Chances are good you’ve recently heard about a push for price transparency in healthcare and an end to surprise medical bills for patients.
Earlier this year, after the President made comments about protecting patients from receiving unexpected bills after seeking emergency or non-emergency medical care, Representatives Frank Pallone of New Jersey and Greg Walden of Oregon jointly released a draft bill to do just that.
What’s more, this legislative effort has tremendous support from Democrats, Republicans, and Independents alike.
If you’re an independent medical practice, you might be wondering how this will affect you. To answer your question, we ran a survey of U.S. patients to find out how they feel about medical billing and medical price transparency.
Here’s what we learned:
✔ Patients wish medical pricing information was more accessible
✔ Patients want to know the cost of services before they get them
✔ Most patients have received confusing medical bills, and they’ve left because of it
✔ Methodology and demographics
Patients wish medical pricing information was more accessible
One of the biggest themes in our survey—and, coincidentally, the easiest actionable takeaway for medical providers—had to do with providing clear and easy access to pricing information.
We asked patients how accessible they felt medical pricing information was for their regular medical providers or local doctors’ offices. Nearly half said it wasn’t.
That’s a big deal for a few reasons, not the least of which is it causes patients to leave practices to find new doctors who will communicate pricing.
Patients want to know the cost of services before they get them
What it boils down to is this: Patients want to know what they’re going to spend before they’re on the hook for it.

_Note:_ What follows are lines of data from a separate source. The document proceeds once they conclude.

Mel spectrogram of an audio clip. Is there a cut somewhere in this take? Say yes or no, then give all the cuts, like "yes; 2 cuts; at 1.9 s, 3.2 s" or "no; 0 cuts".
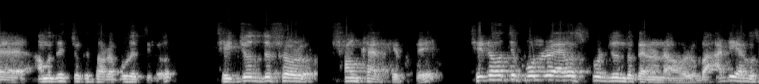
yes; 1 cut; at 3.2 s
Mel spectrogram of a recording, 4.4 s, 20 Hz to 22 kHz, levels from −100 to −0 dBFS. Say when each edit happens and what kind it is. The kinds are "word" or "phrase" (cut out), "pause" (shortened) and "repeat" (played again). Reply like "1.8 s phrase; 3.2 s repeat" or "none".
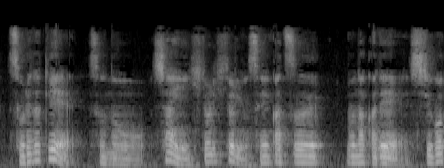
3.4 s pause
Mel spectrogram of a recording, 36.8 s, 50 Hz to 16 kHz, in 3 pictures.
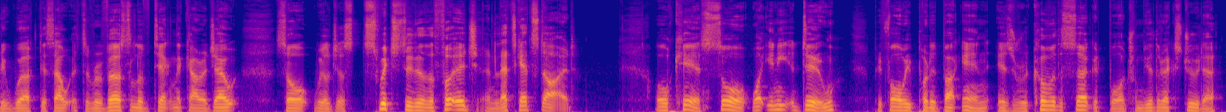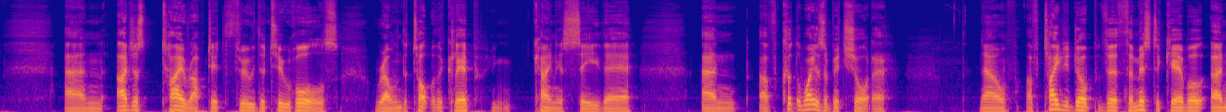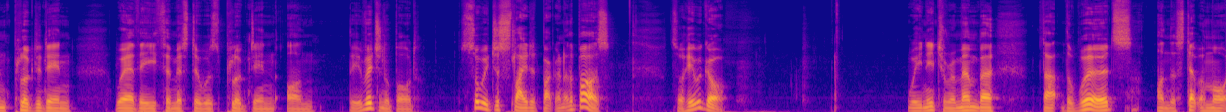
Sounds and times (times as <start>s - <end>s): Speech: 0.0s - 5.8s, 6.6s - 12.2s, 12.9s - 18.6s, 19.3s - 21.2s, 22.0s - 31.9s, 33.6s - 36.7s.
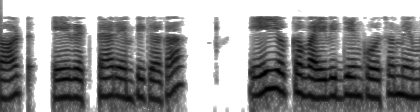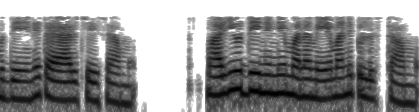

Knowing the cost of a good or service before you commit to paying for it is the norm in nearly every other market, and patients are starting to expect the same from medical care as well. This explains why concierge medicine is a growing model for practices these days. Patients like knowing exactly what they’re going to spend on healthcare.
Whatever the reasons are, the end result is the same: Patients want price transparency in healthcare.
We asked our survey respondents to rank a list of methods practices could employ to better communicate costs. Discussing the cost of procedures like blood tests and prescription drugs in-person before ordering or prescribing them was ranked the highest.
This makes sense in the context of shared decision making and it’s growing popularity among U.S. patients. They want a say in their medical care, and that applies to making financial decisions as well.
Most patients have received confusing medical bills, and they’ve left because of it
Our survey also found that not understanding medical pricing was a major source of frustration for many patients.
Confusing medical billing was enough of a factor, in fact, that it has led patients to leave medical practices.
While there’s not a lot independent practices can do about the biggest cause of patients leaving practices (cost of services being too high), physicians do have control over the number of mistakes on medical bills and how clearly charges are explained to patients.
So many of the issues patients have around the cost of care can be resolved through price transparency—even something as simple as a quick conversation about how much patients should expect to spend or an itemized bill.
Another common theme in this survey question came from the “other” answers in which respondents were able to write in responses. We found several references to insurance-related issues. When asked why patients moved to a new medical practice, these were some of the answers we got:
- “I changed insurance companies”
- “My insurance company required it”
- “Insurance company insisted”
This indicates how critical it is for practices to choose wisely which insurance providers they’ll accept.
Medical billing is not a simple thing, and there’s no simple solution to the problems around it. That said, having a good working relationship with insurance providers and understanding all of the reporting requirements for Medicare reimbursements will go a long way to simplifying your life.
So will having a medical billing system that serves your specific needs. If you’re not already using a billing system and want to find out more about this software, reach out to our team of medical advisors to discuss providers that will fit your practice’s specific needs.
Methodology and demographics
We conducted a survey in September 2019 to collect the data presented in this report. We used screening questions to narrow the number of respondents down to 284 with the relevant experience to answer our questions.
If you have comments or would like to obtain access to any of the charts above, please contact firstname.lastname@example.org. You can also find the author on Twitter. For more information, see our methodologies page.
Note: The information contained in this article has been obtained from sources believed to be reliable.